Farooq creates instant artifacts—brand new objects that evoke the museological systems that collect, classify, and fetishize cultural belongings. They are organized meticulously and harmoniously, in the same way that a chord is an organized collection of notes played simultaneously. Farooq is inspired by Canadian philosopher, poet and musician Jan Zwicky, who draws upon musical theory to describe how lyric narrative means in a different way than how analytic language means. The poetic and text-based works in the exhibition are collaborations with American poet Jared Stanley. Farooq created the geometric monoprints in Twenty-Four Affections after coming out of somatic body movement meditation, at which point “an image would drop like a hen laying a golden egg.” On the other side of each print, Jared Stanley’s narrative text compositions act as fragmented museum labels, or an inner monologue of comments and questions. Next to a bold, profound poem is a scribbled question, “sounds good, but what does it mean?” This voice acts like a mosquito, a speculator, a critic, a jester. The prints are suspended between glass in the middle of the gallery so there is no front or back, and a network of words connects the entire gallery.

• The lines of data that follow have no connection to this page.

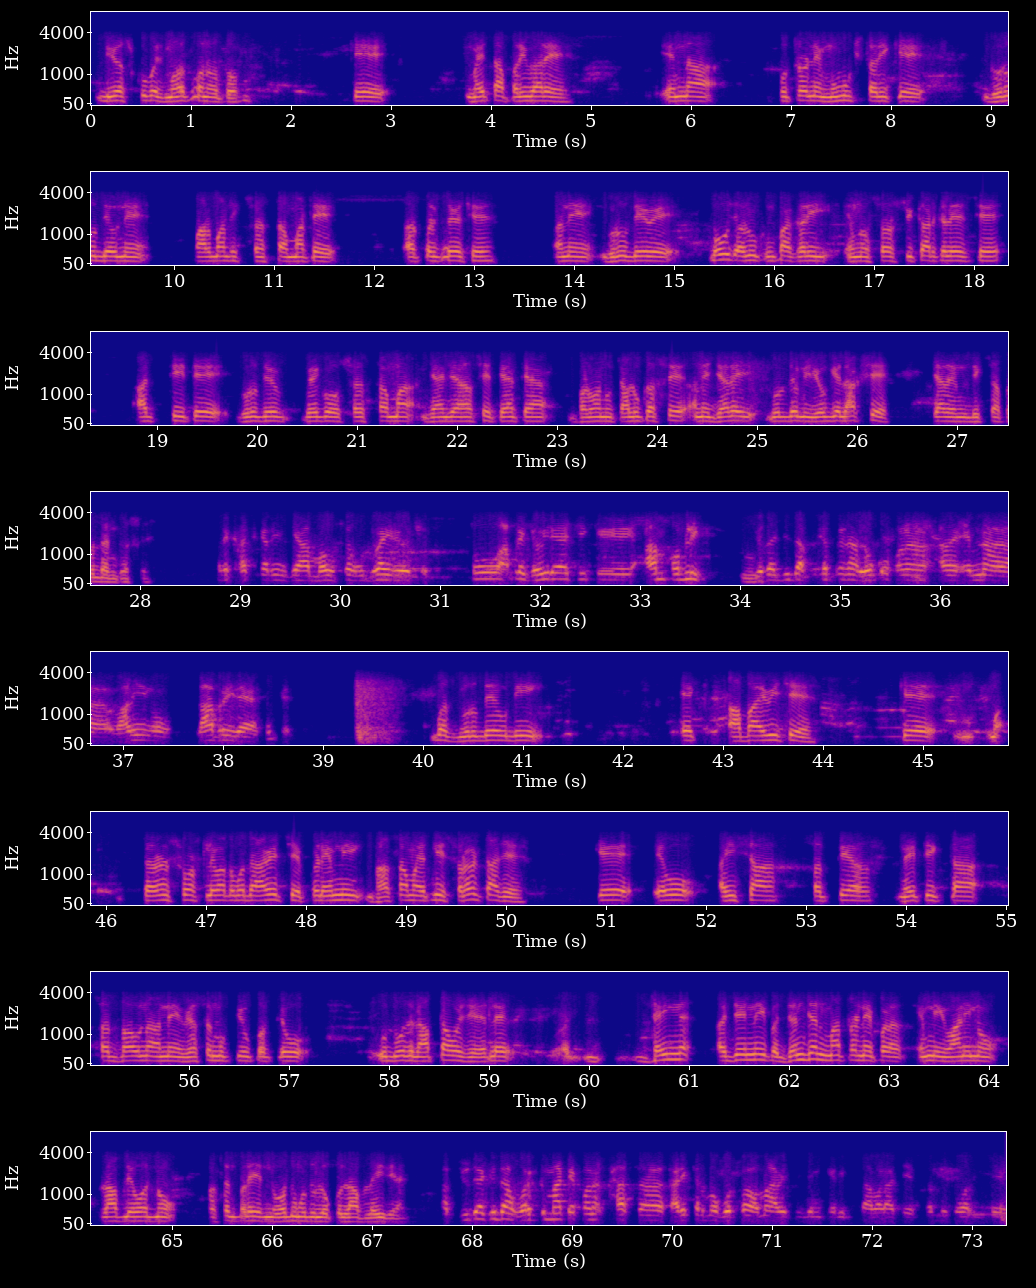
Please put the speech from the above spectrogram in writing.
દિવસ ખૂબ જ મહત્વનો હતો કે મહેતા પરિવારે એમના પુત્રને મુમુક્ષ તરીકે ગુરુદેવને પારમાર્થિક સંસ્થા માટે અર્પણ કર્યો છે અને ગુરુદેવે બહુ જ અનુકંપા કરી એમનો સર સ્વીકાર કર્યો છે. આજથી તે ગુરુદેવ ભેગો સંસ્થામાં જ્યાં જ્યાં હશે ત્યાં ત્યાં ભણવાનું ચાલુ કરશે અને જ્યારે ગુરુદેવને યોગ્ય લાગશે ત્યારે એમને દીક્ષા પ્રદાન કરશે. અને ખાસ કરીને જે આ મહોત્સવ ઉજવાઈ રહ્યો છે તો આપણે જોઈ રહ્યા છીએ કે આમ પબ્લિક જુદા જુદા ક્ષેત્રના લોકો પણ એમના વાણીનો લાભ લઈ રહ્યા કે બસ ગુરુદેવની એક આભા એવી છે કે તરણ સ્પર્શ લેવા તો બધા આવે જ છે, પણ એમની ભાષામાં એટલી સરળતા છે કે એવો અહિંસા, સત્ય, નૈતિકતા, સદભાવના અને વ્યસન મુક્તિ ઉપર તેઓ ઉદ્બોધન આપતા હોય છે. એટલે જૈન અજય નહીં, પણ જન જન માત્રને પણ એમની વાણીનો લાભ લેવાનો પસંદ પડે વધુ વધુ લોકો લાભ લઈ રહ્યા છે. જુદા જુદા વર્ગ માટે પણ ખાસ કાર્યક્રમો ગોઠવવામાં આવે છે, જેમ કે રિક્ષાવાળા છે, શ્રમિક વર્ગ છે,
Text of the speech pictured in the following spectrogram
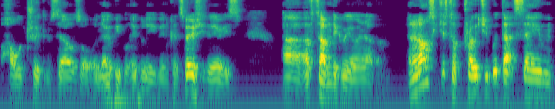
hold true themselves or know people who believe in conspiracy theories uh, of some degree or another. And I'd ask you just to approach it with that same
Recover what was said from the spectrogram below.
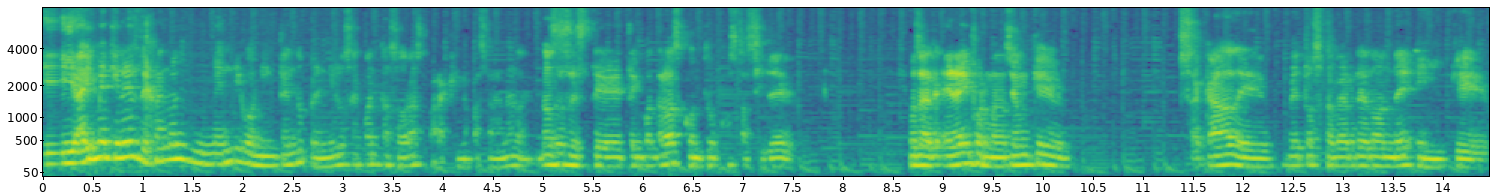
y ahí me tienes dejando el mendigo Nintendo prendido, sé cuántas horas para que no pasara nada. Entonces, este, te encontrabas con trucos así de. O sea, era información que sacada de Beto saber de dónde y que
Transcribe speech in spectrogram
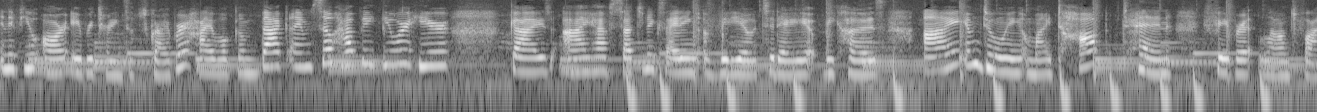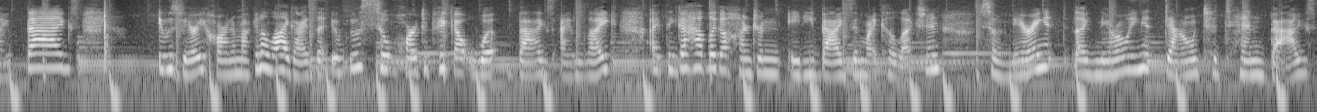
And if you are a returning subscriber, hi, welcome back. I am so happy you are here. Guys, I have such an exciting video today because I am doing my top 10 favorite Loungefly bags. It was very hard, I'm not gonna lie guys, it, it was so hard to pick out what bags I like. I think I have like 180 bags in my collection, so narrowing it, like narrowing it down to 10 bags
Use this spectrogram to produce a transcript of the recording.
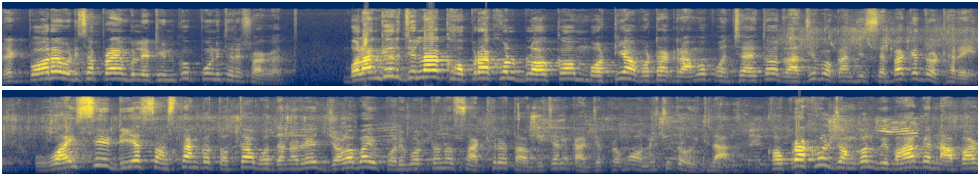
ବ୍ରେକ୍ ପରେ ଓଡ଼ିଶା ପ୍ରାଇମ୍ ବୁଲେଟିନ୍କୁ ପୁଣି ଥରେ ସ୍ୱାଗତ। ବଲାଙ୍ଗୀର ଜିଲ୍ଲା ଖପରାଖୋଲ ବ୍ଲକ ମଟିଆଭଟା ଗ୍ରାମ ପଞ୍ଚାୟତ ରାଜୀବ ଗାନ୍ଧୀ ସେବା କେନ୍ଦ୍ରଠାରେ ୱାଇସିଡିଏସ୍ ସଂସ୍ଥାଙ୍କ ତତ୍ତ୍ୱାବଧାନରେ ଜଳବାୟୁ ପରିବର୍ତ୍ତନ ସାକ୍ଷରତା ଅଭିଯାନ କାର୍ଯ୍ୟକ୍ରମ ଅନୁଷ୍ଠିତ ହୋଇଥିଲା। ଖପରାଖୋଲ ଜଙ୍ଗଲ ବିଭାଗ ନାବାର୍ଡ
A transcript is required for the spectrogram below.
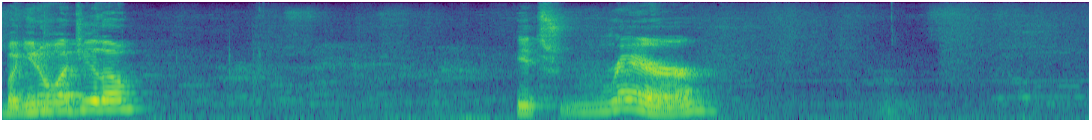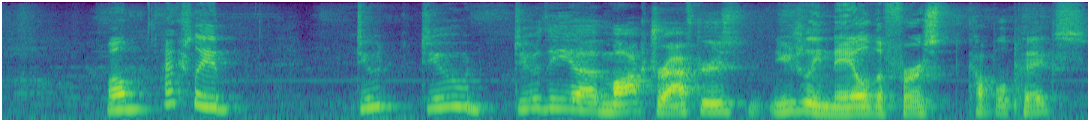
But you know what, Gilo? It's rare. Well, actually, do do do the uh, mock drafters usually nail the first couple picks?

Farooq’s film The Museum Visits a Therapist was co-created with Mirjam Linschooten, and features a conversation between a personified museum and a therapist, referencing the sounds and visuals of EMDR-treatment. The video footage shows conservators handling the bisj poles of the Asmat people of Papua held in Amsterdam’s Tropenmuseum, which translates to the Tropics Museum, but before 1949 it was known as the Colonial Museum. The therapist asks whether the museum agrees or disagrees with a series of statements:
“Losing an object feels like losing a part of me.”
“I collect things I don’t need.”
“Agree… or no, disagree.”
The museum describes the nightmares he’s experienced since his mission trips in New Guinea, embodying the donor who looted the cultural belongings. The voice of the museum is intentionally ambiguous, reflecting a lack of persona, direction, or ethic. The neutral voice of the institution slips, quickly becoming the personification of his stakeholders. The last frame of the film is the trembling hand of a conservator, holding a beaded doll. The narrator says, “From this fracture comes a century of arranging through polite gloved hands. The rifle is turned into an awl, but the hand still shakes.”
The tremble that runs through the gallery in my mind connects many small tremors into one larger wave. One of Jared Stanley’s text fragments says, “a wobble, an ooze, then it / all goes up in wildfire smoke.” Another says, “Your fingers quiver / you’ve agreed to life.” By contrast, Farooq described Sarah Prosper’s performance saying, “it was done with such intention, care, deliberateness.” Somehow the tremors of uncertainty and the deliberateness co-exist and don’t compete with one another. When the room shakes in my mind, nothing breaks.